And 45 minutes later it's over. They pry the keys from our hands. We weep.
Back in the pits, two impressions have stuck. First, the lack of mass helps immeasurably during initial high-speed turn-in. Whistling past the start/finish line at 150+ mph, we needed to drop down to 60 mph and make a tricky off-camber turn to get through the cone "barricade." Nearly every car we've ever had on this track needs to be handled with kid gloves when shuffled at those speeds. If not, the back end continues in its original trajectory. Not so in the LP570-4 Superleggera. We could grab the brakes and initialize our turn without worrying that the rest of the machine wasn't going to follow. Credit its low mass, low center of gravity, sticky tires and a wide stance. Second, it drives much smaller than it appears. We've had big cars on road circuits that seem to swell up when flogged (the Dodge Viper and Challenger SRT8 come to mind). The Lamborghini seemed to shrink. While it's no Lotus Exige, the Lambo's girth never prevented us from putting the tires exactly where they needed to go.
Lamborghini owners will scoff at this, but we half-expected the Gallardo LP 570-4 Superleggera to drive like an Audi R8 5.2 V10 (no hiding the truth that they are heavy DNA-sharing cousins). In fact, most cynics will say that you can put the aforementioned Audi in your driveway for $100,000 less with nearly the same performance. Not so fast. The Audi R8 is damn near perfect, but it's no Lamborghini. The 570-4 Superleggera is lighter (by a staggering 761 pounds), shorter in height (by 3.4 inches) and in length (by 1.9 inches). The R8 5.2 is also down 45 horsepower (costing the Audi two full seconds in a timed race to 124 mph against the Lamborghini).
In all fairness, the R8 5.2 is a trophy-toting beauty queen while the LP 570-4 is an international supermodel – but let's ignore the ocular comparisons for now. The Audi is amazingly easy to drive fast, and just as easy to drive slowly. The German is comfortable, roomy and well-mannered. The Lamborghini is harder to drive, but faster and more rewarding at speed. The Italian is impeccably finished, but raw by design. To be more concise: The Audi can waltz, but the Lamborghini grabs you and does an R-rated Rio tango.

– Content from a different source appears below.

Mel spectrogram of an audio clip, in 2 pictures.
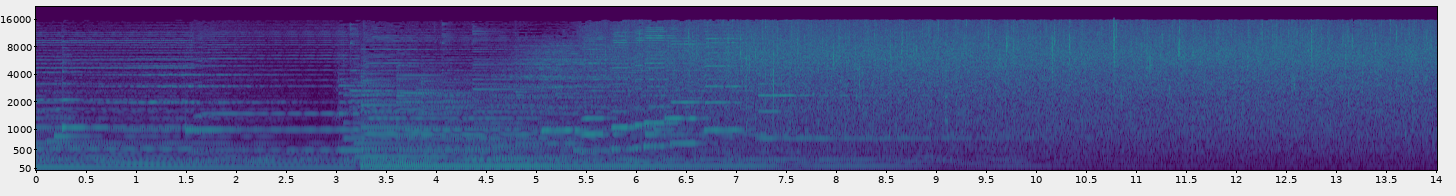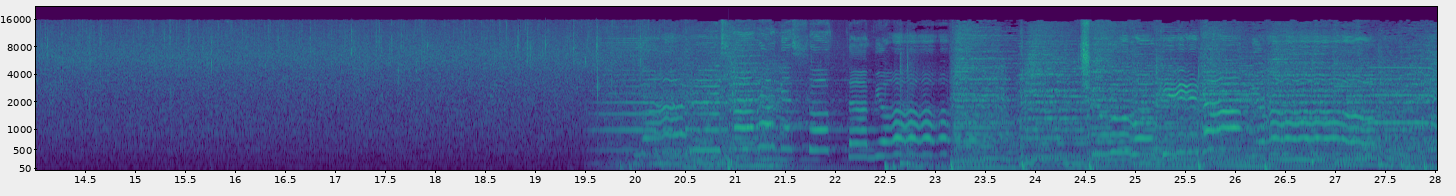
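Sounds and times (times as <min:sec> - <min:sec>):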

The Audi doesn't really compete with the LP 570-4 Superleggera, nor does the Aston Martin DBS or Mercedes-Benz SLS AMG, for that matter. However, the upcoming Porsche GT2 RS may put up a good fight. We didn't check with Animal Planet, but our current research says the only true natural enemy of the LP 570-4 Superleggera could be the stunning Ferrari 458 Italia. Owners need not worry, as this Lamborghini will most likely never cross paths with any worthy adversary.
The 570-4 Superleggera is unquestionably the most talented Lamborghini on the road today. Fusing a highly-tuned powerplant and a sophisticated drive system to a lightweight chassis is what real sports cars are all about. Unlike its predecessors that seemed to possess more panache than event-winning medals, the all-new 2010 Lamborghini Gallardo LP 570-4 Superleggera delivers astronomical performance that will not only land the coupe on the red carpet, but more often than not, on the top of the podium.